Mac Kiev sure that the new updates are completely compatible with the latest operating systems (Windows 10 and Mac, El Capitan). They made sure that your old trees will open seamlessly. There is nothing to move.
That your Ancestry account if you have one will continue to work with the new versions. And that TreeSync and all the other things you have come to like about FTM are still there for you.
Get The Update
What you will get and when depends on what FTM version you currently have:
1. Users of FTM 2014 and Mac 3: FREE updates are coming. They will be available in about a week or so through the software’s built-in update feature. Registered users will receive an email to let them know as soon available.
2. Users of older FTM editions: No matter how old your copy of FTM is, or whether its running on Windows or Mac, you can download an upgrade for $29.95 .
3. New users: If you have never owned a copy of Family Tree Maker before, for a limited time, you can download a full edition from their online store for $49.95 .
Family Tree Maker users who do not currently have an Ancestry.com subscription, will be offered a 14-day free trial.
If you would like a backup disc, you can purchase a CD in a jewel case for an extra $10 including shipping and handling.
Most everything you will need to know can be found on the Family Tree Maker home page:
Also see Peter Gwodz (comprehensive, though not pretty):
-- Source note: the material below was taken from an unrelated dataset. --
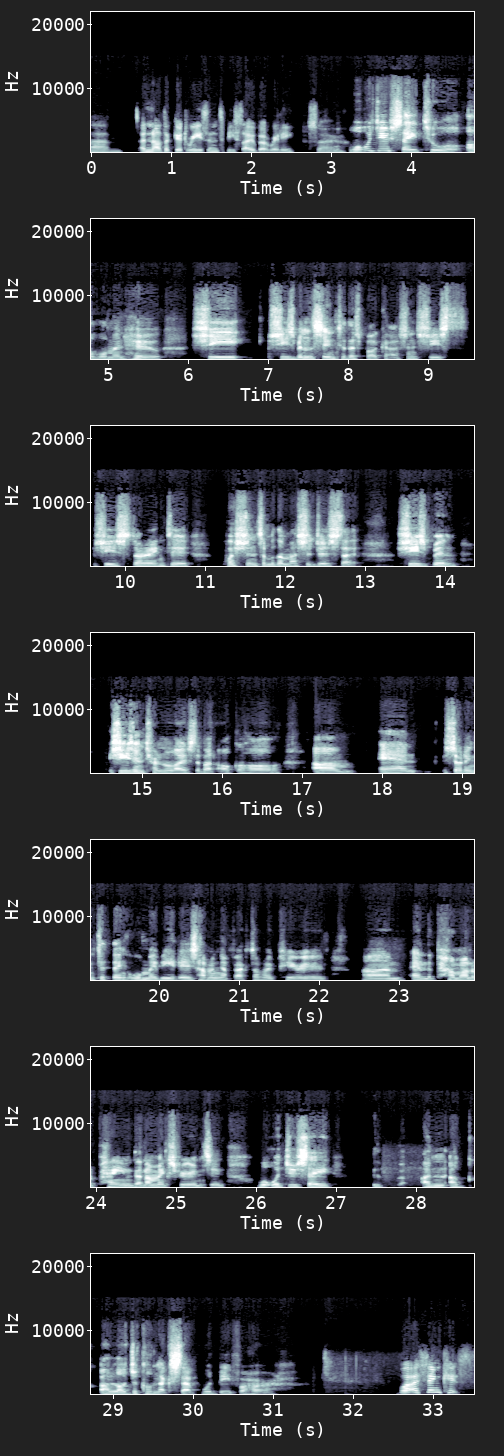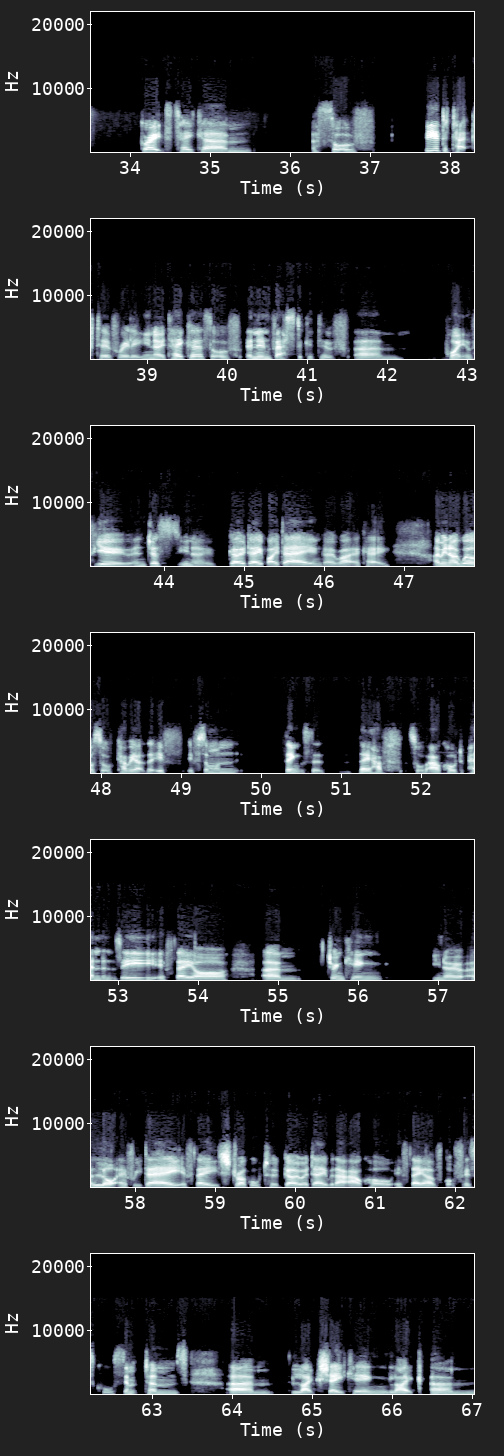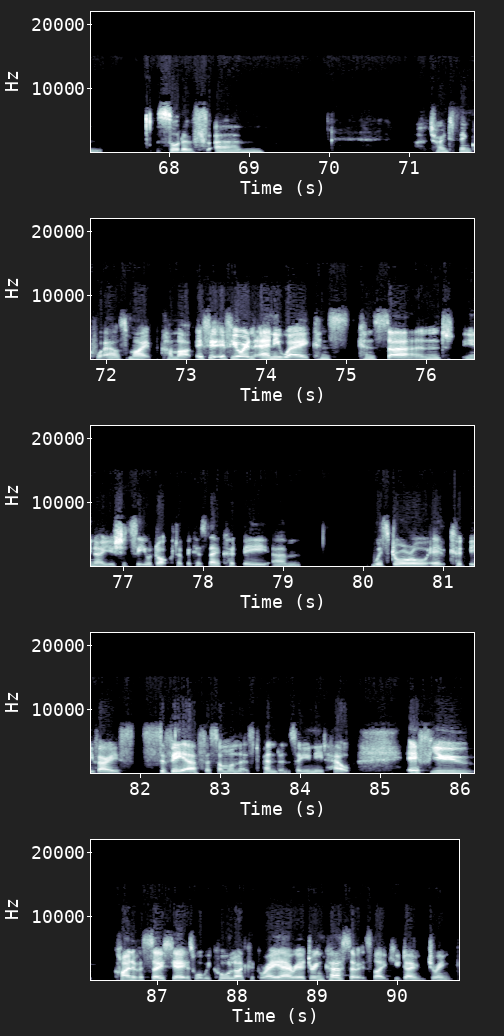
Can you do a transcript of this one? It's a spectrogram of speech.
um, another good reason to be sober really so what would you say to a, a woman who she she's been listening to this podcast and she's she's starting to question some of the messages that she's been she's internalized about alcohol um, and starting to think, well, maybe it is having an effect on my period um, and the amount of pain that I'm experiencing. What would you say an, a, a logical next step would be for her? Well, I think it's great to take um, a sort of be a detective, really. You know, take a sort of an investigative um, point of view and just you know go day by day and go right okay. I mean i will sort of caveat that if if someone thinks that they have sort of alcohol dependency if they are um, drinking you know a lot every day if they struggle to go a day without alcohol if they have got physical symptoms um, like shaking like um, sort of um, trying to think what else might come up. If if you're in any way con- concerned, you know, you should see your doctor because there could be um, withdrawal. It could be very s- severe for someone that's dependent, so you need help. If you kind of associate as what we call like a grey area drinker, so it's like you don't drink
Polish Time Line:
This time I wanted focus on a novel genealogical / genetic story about Presidents Day. This story comes from the Toledo Blade newspaper. One of their journalists, Tyrel Linkhorn, had a story in his family that they were related to President Lincoln. So to confirm the oral history, he used DNA! It turns out he is related to an illegitimate half-brother of the sixteenth president. Now that is a DNA success story.
The full story (worth a read) is here .
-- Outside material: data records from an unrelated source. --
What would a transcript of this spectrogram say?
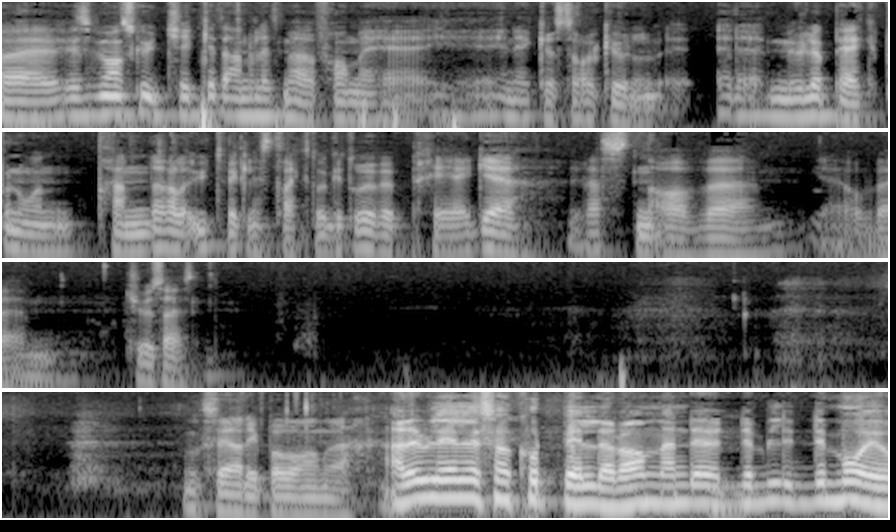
eh, Hvis man skulle kikket enda litt mer fram inn i krystallkulen, er det mulig å peke på noen trender eller utviklingstrekk dere tror vil prege resten av, eh, av 2016? Nå ser de på hverandre. Ja, Det blir litt sånn kort bilde, da. Men det, det, blir, det må jo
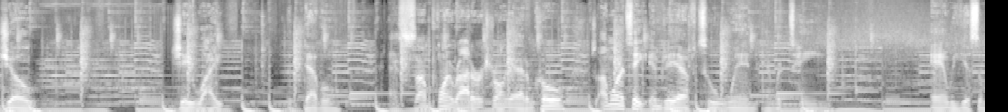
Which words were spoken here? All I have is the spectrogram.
Joe, Jay White, the Devil, at some point Roderick Strong, Adam Cole. So I'm going to take MJF to win and retain, and we get some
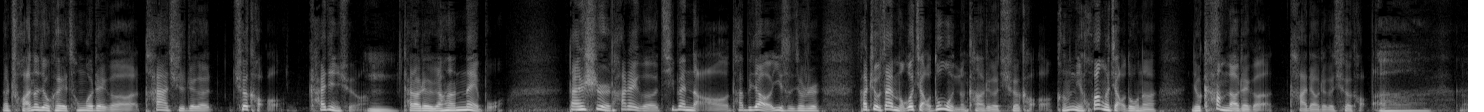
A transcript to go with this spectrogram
那船呢就可以通过这个塌下去的这个缺口开进去嘛，嗯开到这个圆环的内部。但是它这个欺骗岛，它比较有意思，就是它只有在某个角度你能看到这个缺口，可能你换个角度呢，你就看不到这个塌掉这个缺口了。啊嗯，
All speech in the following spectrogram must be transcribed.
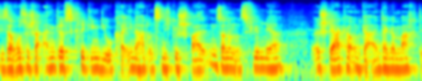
dieser russische Angriffskrieg gegen die Ukraine hat uns nicht gespalten, sondern uns vielmehr äh, stärker und geeinter gemacht,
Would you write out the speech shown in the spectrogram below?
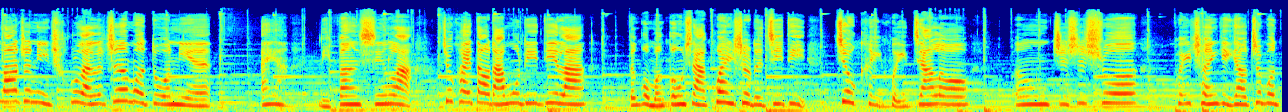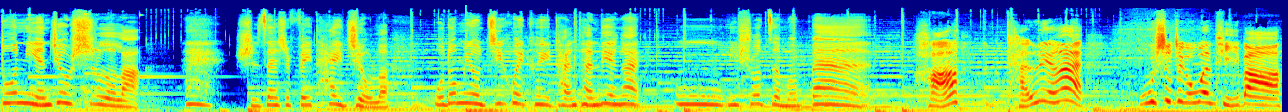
拉着你出来了这么多年。哎呀，你放心啦，就快到达目的地啦。等我们攻下怪兽的基地，就可以回家了哦。嗯，只是说回程也要这么多年就是了啦。哎，实在是飞太久了，我都没有机会可以谈谈恋爱。嗯，你说怎么办？哈，谈恋爱？不是这个问题吧？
Stanczyk over the last two weeks has been building a tool for his ancestral village. It is an index of church book indexes for Pacanów. It is a spreadsheet (Excel, xls). It is also available for all to use, because I have published it to Dropbox.
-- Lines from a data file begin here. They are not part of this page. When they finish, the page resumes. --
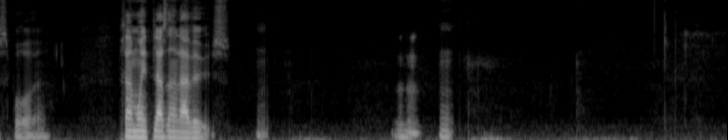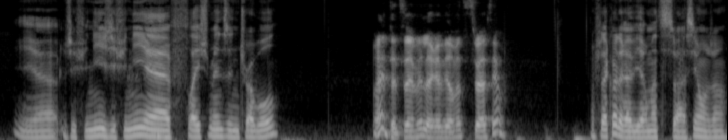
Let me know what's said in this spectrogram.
C'est pas... euh, Prends moins de place dans la laveuse. Mhm. Yeah, j'ai fini, j'ai fini euh, Fleischman's in Trouble. Ouais, t'as-tu aimé le revirement de situation? C'était quoi le revirement de situation, genre?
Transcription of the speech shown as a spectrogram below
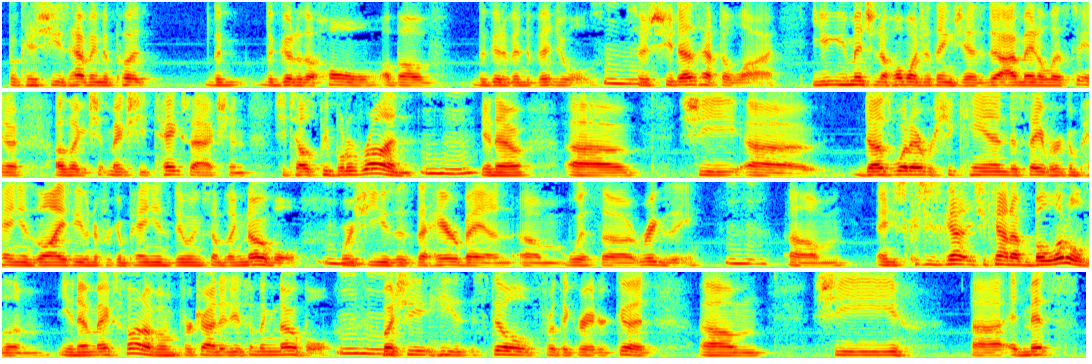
because she's having to put the the good of the whole above the good of individuals. Mm-hmm. So she does have to lie. You, you mentioned a whole bunch of things she has to do. I made a list. You know, I was like, she makes she takes action. She tells people to run. Mm-hmm. You know, uh, she uh, does whatever she can to save her companion's life, even if her companion's doing something noble. Mm-hmm. Where she uses the hairband um, with uh, Rigsy, um, and she's, she's got she kind of belittles him. You know, makes fun of him for trying to do something noble. But she he's still for the greater good. Um, she uh, admits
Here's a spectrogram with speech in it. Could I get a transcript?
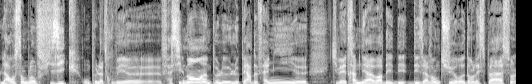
Euh, la ressemblance physique, on peut la trouver euh, facilement, un peu le, père de famille euh, qui va être amené à avoir des, aventures dans l'espace. Enfin,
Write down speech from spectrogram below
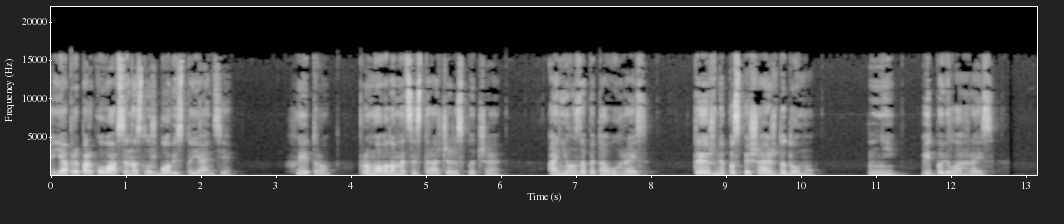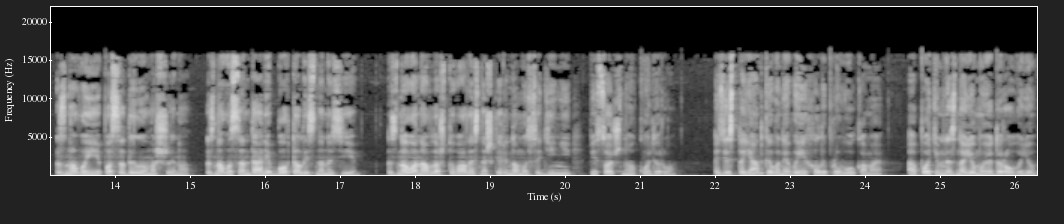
Я припаркувався на службовій стоянці. Хитро, промовила медсестра через плече. Аніл запитав у Грейс Ти ж не поспішаєш додому? Ні, відповіла Грейс. Знову її посадили в машину, знову сандалі бовтались на нозі, знову вона влаштувалась на шкіряному сидінні пісочного кольору. Зі стоянки вони виїхали провулками, а потім незнайомою дорогою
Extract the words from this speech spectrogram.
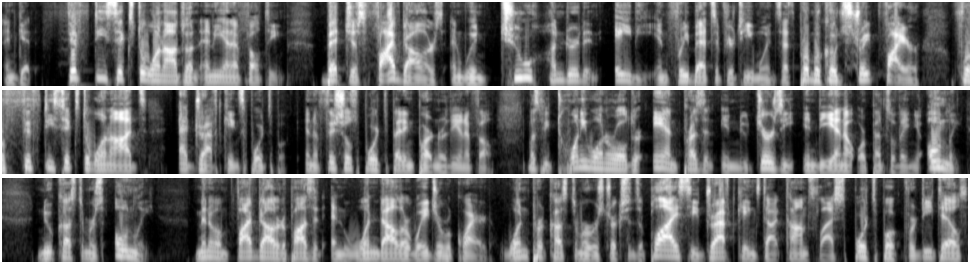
and get 56 to 1 odds on any NFL team. Bet just $5 and win 280 in free bets if your team wins. That's promo code STRAIGhtFIRE for 56 to 1 odds at DraftKings Sportsbook, an official sports betting partner of the NFL. Must be 21 or older and present in New Jersey, Indiana, or Pennsylvania only. New customers only. Minimum $5 deposit and $1 wager required. One per customer restrictions apply. See DraftKings.com slash sportsbook for details.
See the picture at the top. The top portion is the first spreadsheet’s sheet on 1908 marriages in Pacanów. The bottom portion is the index of indexes. Each year that is online (see Genbaza), is on a single line. The third column is a column of links (URLs) that will take you directly to the list of church book pages (images). The three index columns (Birth/Marriage/Death) are the image name in the list of images for that year. Just click on the image of the index you want to search and you will see the first page of the index for vital record type:
Stanczyk has been reading the 1908 Marriages of Pacanow in order to build a spreadsheet/index of the newlyweds. There are some findings from this very preliminary set of data (1st year of data). First the men are noticeably older than the women. Men are often widowers ( and very much more so than the women). The men also frequently come from another parish. Now I collected that statistic for two reasons: (1) There will be an alegata record to document this cross-parish marriage (2) So you can find the groom’s birth record (since it will not be in Pacanow). I was surprised at how often the bride had come from another parish too. This data also confirms that the marriage is performed in the bride’s parish and its place is listed as the bride’s (current) village. I did find that one mother was an ELIJASZ so once again, this is an affirmation that social network analysis (SNA) can yield helpful results. In fact, I am hoping to use do a full scale SNA on Pacanow some day (1875-1908).
P.S. – One of the things I have learned is that the online indexes I have seen are incomplete (not missing). What I mean is that I have recently found data that was not present in an index that existed and I was puzzled by the omission.